Star female athlete takes down the competition
February 23, 2012—
First-year business administration student Karen Shammas recently returned from the 12th Pan-Arab Games in Qatar with two medals for Lebanon: bronze in the under 63 kilogram weight category and gold in the open weight competition.
The double victory adds to the pile of athletic triumphs for the young star. “I have won first place in the Lebanese Judo Championship every year since I was seven,” says Shammas, who was recruited to the national team in 2006.
The 18-year-old holds six gold medals from the West Asian Championships, two golds from the Arab Championships, and a silver and a bronze from the Asian Junior Championships. She placed seventh in the 2010 Youth Olympics in Singapore.
Shammas attributes her success to her vigorous training program. She began practicing judo biweekly at age five and her current weekly schedule packs in no less than 16 hours of sports training, on top of games and gym work-outs.
Training intensifies in the lead-up to major competitions. “Before major international tournaments, we train twice a day, in addition to gym training,” says Shammas.
At age 10, Shammas added basketball to her sporting routine. She is a welcome addition to the women’s varsity basketball team at LAU Byblos, and continues to play for Dik El Mehdi’s prestigious Champville Club. The university commended her achievements with a 15 percent discount on tuition.
Juggling judo, basketball, and a full course load is no easy feat. “I am trying hard to manage my classes and studies along with my training sessions and other social activities,” she admits.
“Karen is not only helping our women’s varsity basketball team by leading the team in scoring, but her presence among other LAU student athletes encourages them and makes them believe that nothing is impossible,” says Joe Moujaes, Director of Athletics at LAU Byblos.
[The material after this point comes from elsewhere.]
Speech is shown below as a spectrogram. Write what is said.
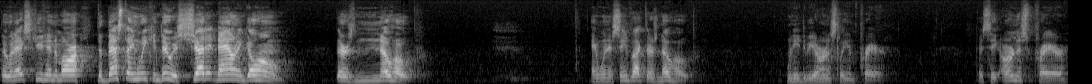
They're going to execute him tomorrow. The best thing we can do is shut it down and go home. There's no hope. And when it seems like there's no hope, we need to be earnestly in prayer. Because, see, earnest prayer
Shammas derives a strong work ethic from her athletic background. “Judo and basketball have taught me that practice, persistence, concentration, and teamwork are essential to reach one’s goals,” she says.
Moujaes says that difference between an athlete and a champion, like Shammas, is a mix of perseverance, commitment, inner peace, mental toughness, focus, and most importantly character. “A champion is a winner who can handle various tasks at the same time and succeed. To have it all, sports and schooling, proper time management is key,” he adds.
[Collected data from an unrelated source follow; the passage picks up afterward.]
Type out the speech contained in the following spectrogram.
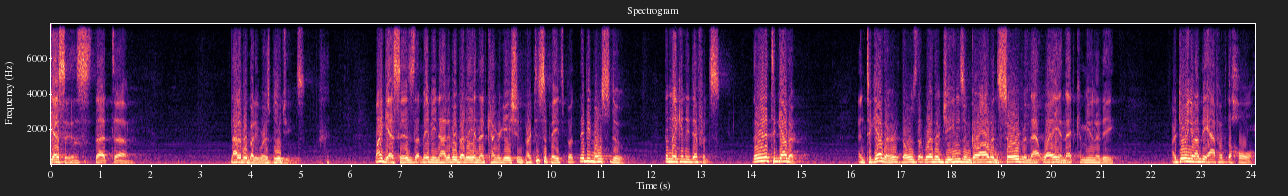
guess is that um, not everybody wears blue jeans. My guess is that maybe not everybody in that congregation participates, but maybe most do. Doesn't make any difference. They're in it together. And together, those that wear their jeans and go out and serve in that way in that community are doing it on behalf of the whole.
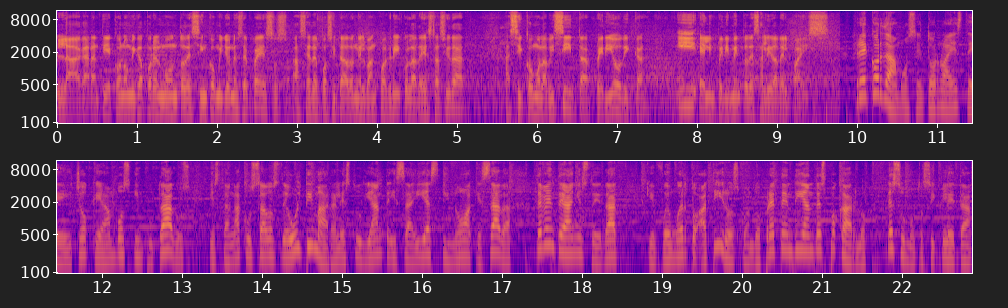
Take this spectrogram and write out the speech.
la garantía económica por el monto de 5 millones de pesos a ser depositado en el Banco Agrícola de esta ciudad, así como la visita periódica y el impedimento de salida del país. Recordamos en torno a este hecho que ambos imputados están acusados de ultimar al estudiante Isaías Hinoa Quesada, de 20 años de edad, quien fue muerto a tiros cuando pretendían despocarlo de su motocicleta.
Shammas took on a new challenge in the recent Pan-Arab Games in Qatar, where she participated in the open weight category for the first time in her career. Advancing to the final proved particularly exhilarating. “I was playing the semifinal and final games against judoists in the over 78 kilogram weight category,” she explains.
The gripping final match pitted the LAU student against Algerian world bronze medalist Sonia Asselah, whose size necessitated different throwing techniques. “I tried to keep balance every time she tried to throw me,” recalls Shammas, who managed to hold her ground for almost three minutes. “In the end, [Asselah] took advantage of the weight difference and trapped and pinned me to the floor.”
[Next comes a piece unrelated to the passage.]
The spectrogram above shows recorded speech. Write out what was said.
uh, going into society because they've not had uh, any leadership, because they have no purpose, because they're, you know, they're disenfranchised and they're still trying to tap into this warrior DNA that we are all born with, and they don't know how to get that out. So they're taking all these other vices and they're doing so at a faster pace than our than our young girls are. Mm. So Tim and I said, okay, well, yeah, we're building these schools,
Shammas received the gold medal a month later, when the Algerian judoist was disqualified for doping.
She hopes to spend the summer at the 2012 Olympics in London. “I am training hard daily, hoping to qualify,” she says. “One judoist will be representing Lebanon, and I have a good chance as I have a lot more international results than the others.”
Shammas will also represent LAU at the 2013 Universiade in Kazan (Tatarstan, Russia).
“We are all behind Karen to best represent Lebanon and LAU, especially at the 2012 Summer Olympics,” says Moujaes. “Karen, you are our female athletic idol - make us proud.”
Other stories in: Athletics.
09/12 Of politics and religion